The bread and butter of the faith-based film genre is real-life stories, usually involving miracle healings or visions of Jesus himself, and often times both (“Miracles From Heaven,” “90 Minutes in Heaven”). But the filmmakers of faith-based projects have been expanding their purview, in terms of genre, and in telling stories that usually depict a contemporary, inclusive representation of Christianity. The story behind “All Saints,” written by Steve Armour and directed by Steve Gomer, manages to encompass all of the above.

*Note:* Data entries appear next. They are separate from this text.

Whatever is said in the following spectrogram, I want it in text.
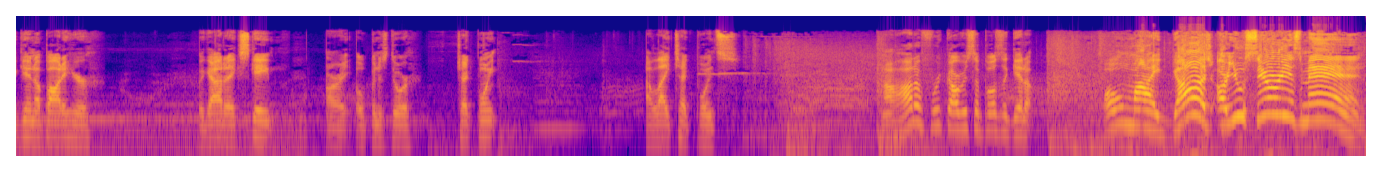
We getting up out of here. We gotta escape. Alright, open this door. Checkpoint. I like checkpoints. Now, how the freak are we supposed to get up? Oh my gosh, are you serious, man?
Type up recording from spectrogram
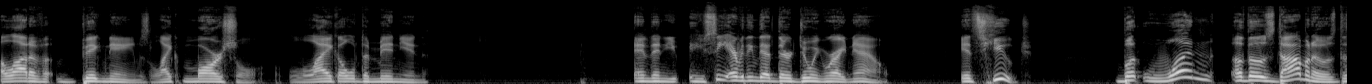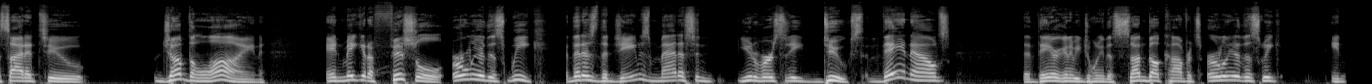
a lot of big names like Marshall, like Old Dominion. And then you, you see everything that they're doing right now. It's huge. But one of those dominoes decided to jump the line and make it official earlier this week. And that is the James Madison University Dukes. They announced that they are going to be joining the Sun Belt Conference earlier this week in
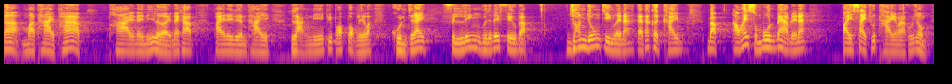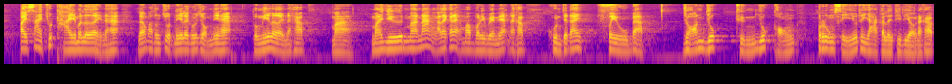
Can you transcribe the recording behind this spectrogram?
ก็มาถ่ายภาพภายในนี้เลยนะครับภายในเรือนไทยหลังนี้พี่ป๊อปบอกเลยว่า คุณจะได้ฟิลลิ่งคุณจะได้ฟิลแบบย้อนยุ้งจริงเลยนะ แต่ถ้าเกิดใครแบบเอาให้สมบูรณ์แบบเลยนะ ไปใส่ชุดไทยมาคุณผู้ชม ไปใส่ชุดไทยมาเลยนะฮะแล้วมาตรงจุดนี้เลยคุณผู้ชมนี่ฮะตรงนี้เลยนะครับ มามายืนมานั่งอะไรก็ได้มาบริเวณเนี้ยนะครับ คุณจะได้ฟิลแบบย้อนยุคถึงยุคของกรุงศรีอยุธยากันเลยทีเดียวนะครับ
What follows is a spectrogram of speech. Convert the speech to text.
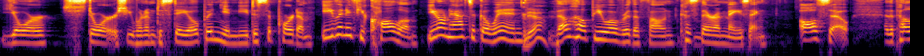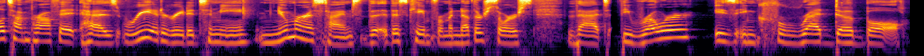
your stores. You want them to stay open, you need to support them. Even if you call them, you don't have to go in. Yeah. They'll help you over the phone because they're amazing. Also, the Peloton Prophet has reiterated to me numerous times, th- this came from another source, that the rower is incredible.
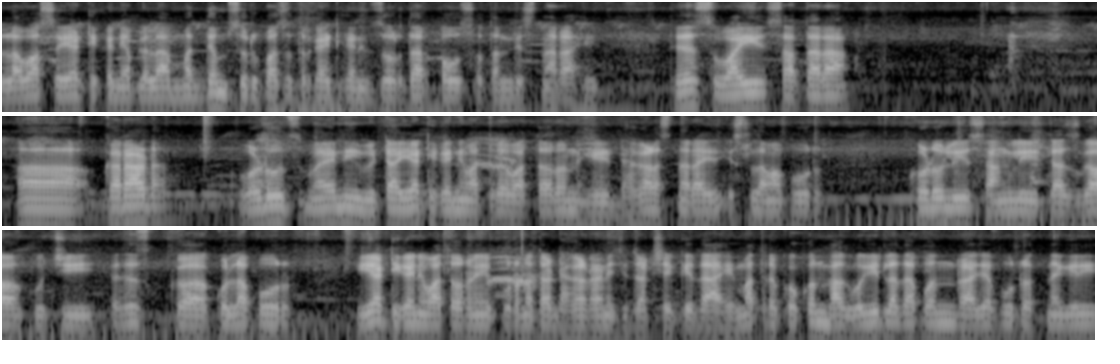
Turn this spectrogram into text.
लवासा या ठिकाणी आपल्याला मध्यम स्वरूपाचं तर काही ठिकाणी जोरदार पाऊस होताना दिसणार आहे. तसेच वाई सातारा कराड वडूज मयानी विटा या ठिकाणी मात्र वातावरण हे ढगाळ असणार आहे. इस्लामापूर कडोली सांगली तासगाव कुची तसेच क कोल्हापूर या ठिकाणी वातावरण हे पूर्णतः ढगाळ राहण्याची दाट शक्यता आहे. मात्र कोकण भाग बघितला तर आपण राजापूर रत्नागिरी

The line between fiction and non-fiction is deliberately blurred in “All Saints,” which tells the true story of a Tennessee church resurrected by unlikely saviors. The film was shot on location at the real All Saints Church in Smyrna, Tenn., and many members of the church play themselves on screen. John Corbett puts his folksy charm to the role of Rev. Michael Spurlock, who is tasked with putting a dying church out of its misery, its mortgage astronomical and membership dwindling. It’s all set to become a big box store, but with a vision from God and a few dozen Burmese immigrants, Michael reverses course, reviving the institution from a certain death.
Nelson Lee plays Ye Win, an ethnically Karen man from Burma, a refugee from brutal civil war, who has just arrived with a group of families in the United States. Lacking support and resources, he turns up at All Saints church. When the needy Karen lands on his doorstep, the rebellious Michael decides that he speaks to a higher power than money — and that God has instructed him to plant a farm on the church land to feed the Karen people and pay the church’s mortgage.
“All Saints” is rather fascinating in its relationship to faith and religion. It’s not so much about scripture as it is about community. The people who need community the most cling to the church not necessarily for the prayers, but for the people. Though there are a few well-placed Bible verses, this story is about the purpose that a church serves to bring different kinds of people together and offer common goals, salvation and collective endeavors.
The cinematic execution of “All Saints” is serviceable at best. It’s stilted and awkward at times, with too much dead air hanging around, and often the stakes and roller coaster of ups and downs in the script seem out of step with the emotion on screen. There are high highs, low lows and last minute saves that seem amped up for cinematic purposes. Visually, it’s nothing to write home about, but boundary-pushing cinema is not the goal here.
Corbett is impassioned as Michael, even when his shaggy-dog sensibility doesn’t quite fit this part. Lee gives the best performance in the film as the stoic and striving Ye Win, searching not even for the American dream, but simply a place to call home. He bonds with cranky Vietnam vet Forrest (Barry Corbin) through their shared war experiences and offers Forrest the thing he needed the most: a friend.
“All Saints” targets its faithful audience with a tale of Christian community that includes people of all races, nationalities, cultures and creeds coming together in service to each other. It’s a sweet story, even if the storytelling falters and aesthetic packaging leaves something to be desired.
Rated: PG for thematic elements. Starring: John Corbett, Nelson Lee, Barry Corbin. Director: Steve Gomer. Running time: 108 minutes. Theaters: Edwards 21, Edwards 14, Village Cinema.